According to the article, Washington Place Bistro and Inn will open in its place this fall. The restaurant will not serve Italian dishes, instead it will focus on modern American comfort food. While I hate to judge a place based on one article and not knowing a thing more, I’m a bit skeptical about this new venture. Yes, I want something to go in there and would hate the thought of that beautiful structure sitting empty. But American comfort food? And based on the other establishments that the new owner, Scott Kuhn, owns, I don’t have high hopes for the food. While I am a fan of many places he operates, like 87 West, it’s for the atmosphere and wine, never the food. I consistently just find it to be average and not a main priority. Nevertheless, only time will tell and of course I’ll visit to fond out for sure – and hopefully be proven wrong.

As for Paul Minnillo and head chef Christopher Di Lisi, they have no plans to hang up their chef coats anytime soon. As Joe Crea shares in the article:

Meanwhile, the end of Baricelli doesn’t mean Clevelanders will have enjoyed their last meal from the artful hands of its skilled chefs. Minnillo is joining in the migratory pattern taken by growing numbers of the nation’s tops chefs from formal to casual.

This fall, Minnillo and partner chef Christopher Di Lisi, will open Flour at 34205 Chagrin Blvd. in Moreland Hills. Di Lisi’s wife, Krista, will serve as general manager. The 6,000-square-foot space will have an open kitchen, an expansive bar and a menu that the partner chefs describe as “moderately priced rustic Italian.” Flour will prominently feature an oversized wood-fired oven capable of baking authentic Neopolitan-style pizzas and other dishes, as well as an array of house-cured salume, antipasti, pastas and entrees.

The migration also will bring lower prices.

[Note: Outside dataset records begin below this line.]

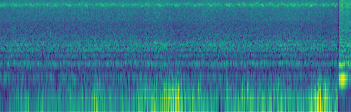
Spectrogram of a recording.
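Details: Honey bees leaving their hive as a swarm: a steady, low droning buzz with a clear hum band, partly covered by heavy low rumble that swells and fades, like wind or handling noise.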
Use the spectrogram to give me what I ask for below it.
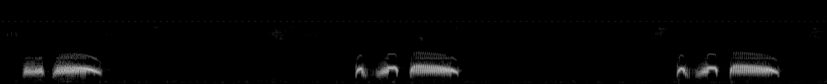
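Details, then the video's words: Trained decoy spotted dove calling a distant rival: three phrases, each two quick hoarse cooing notes then a long, steady, lower croon, spaced about three seconds apart, over a quiet background with faint high hiss. "pikat terkukur) burung ajaran sudah mulai manggil lawan jauh"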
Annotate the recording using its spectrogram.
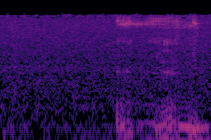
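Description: Near silence, then about a second in a man's faint low hesitation murmur, a drawn-out "yy", as he gets ready to speak again.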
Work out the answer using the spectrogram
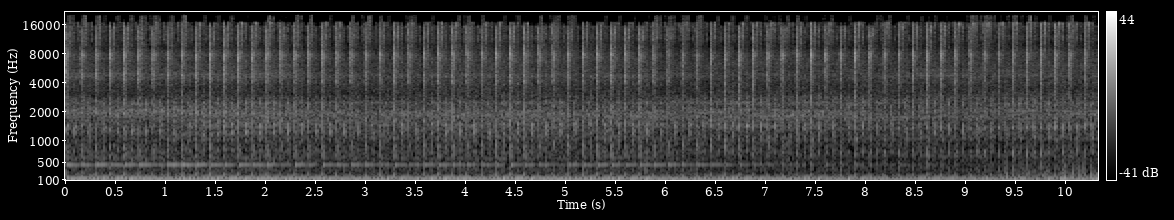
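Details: Toyota 22RE engine idling: steady even knock about three per second, appearing after the valve cover was refitted; cause unknown.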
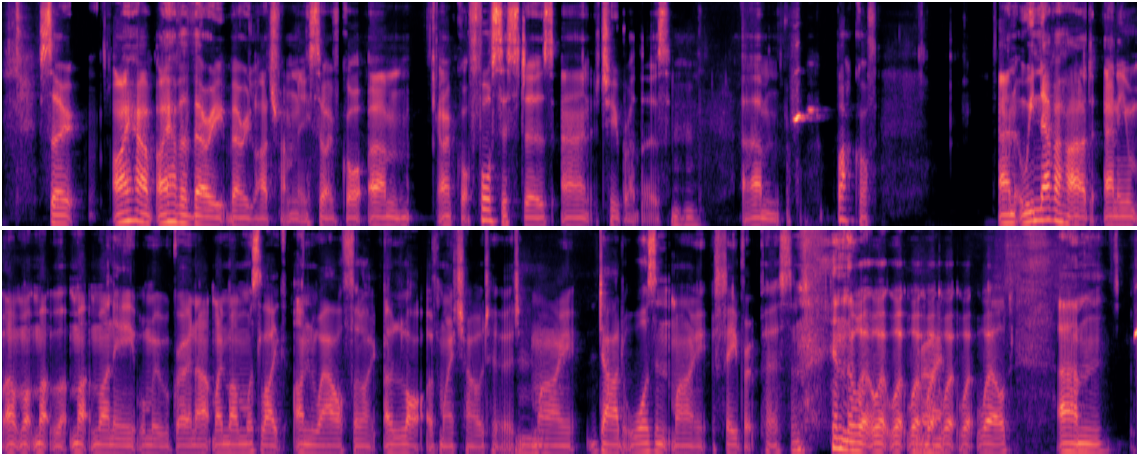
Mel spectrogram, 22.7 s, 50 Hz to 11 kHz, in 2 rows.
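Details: Man, 31, with Tourette syndrome diagnosed in his mid-20s after illness with brain swelling and brain damage, with mild tics in childhood; vocal tics with a stammer.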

Despite the area’s higher socioeconomic bracket, “these people are no different [in their changing eating habits], even though their homes are more expensive,” Minnillo says. “They’re going to more casual places.” The most expensive item on his new menu will be $21.”

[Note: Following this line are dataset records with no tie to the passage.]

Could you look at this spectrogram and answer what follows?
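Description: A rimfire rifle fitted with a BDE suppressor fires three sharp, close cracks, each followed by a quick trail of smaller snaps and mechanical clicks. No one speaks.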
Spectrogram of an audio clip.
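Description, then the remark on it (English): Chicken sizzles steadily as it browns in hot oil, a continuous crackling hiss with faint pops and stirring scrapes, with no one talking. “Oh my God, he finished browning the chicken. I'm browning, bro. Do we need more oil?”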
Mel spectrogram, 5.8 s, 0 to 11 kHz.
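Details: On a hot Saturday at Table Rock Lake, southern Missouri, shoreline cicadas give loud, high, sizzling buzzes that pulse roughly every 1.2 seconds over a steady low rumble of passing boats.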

As for the cheeses that I have grown to love, Crea shares that The Baricelli Cheese Co will live on inside the West Side Market offering more than 40 varieties from around the world in conjunction with Urban Herbs and the Cheese Shop.

Good news for cheese lovers, and despite the sad news of Baricelli’s closing, I am certainly looking forward to Flour and can see myself becoming a regular (and it’s fairly close to me!).


  1. Posted July 3, 2010 at 11:35 pm | Permalink

    I am sad about the closing as well. I guess not enough of us made our 1-2 times per year visits to make the enterprise viable. They had some of the best food in Cleveland, though, and I’ve never met anyone who ate there who didn’t agree. The article quotes Minnillo as saying “fine dining is finished in Cleveland,” but my sense is that places like Fire and Moxie aren’t doing badly. Then again, I heard Lola has to let their pastry chef go earlier this year due to poor business. Either way, Baricelli Inn’s prices were comparable to those, and their half portions made dishes even more affordable. Maybe people had a false impression about the prices.

    At least we can look forward to the opening of Flour.

  2. Posted July 5, 2010 at 9:29 am | Permalink

    Sounds like we have 2 new places to try! I am excited to check out Flour! Just went to Momocho for the 1st time Friday night after reading about it in your blog! LOVED it! We definitely were in the clean plate club that evening..could not stop eating even when we were full! Love your blog!

  3. Jonathon
    Posted April 29, 2011 at 1:58 am | Permalink

    Checked out FLOUR last night, WOW not a good experience. The staff was terrible, I felt like I was bothering them, probably the most unfriendly restaurant I have been to. I was a fan of the Baricelli but the food at flour was bland. It took me three nights to finally get a table and frankly ….I just dont get it. Cutting the prices shouldnt mean cutting the flavor.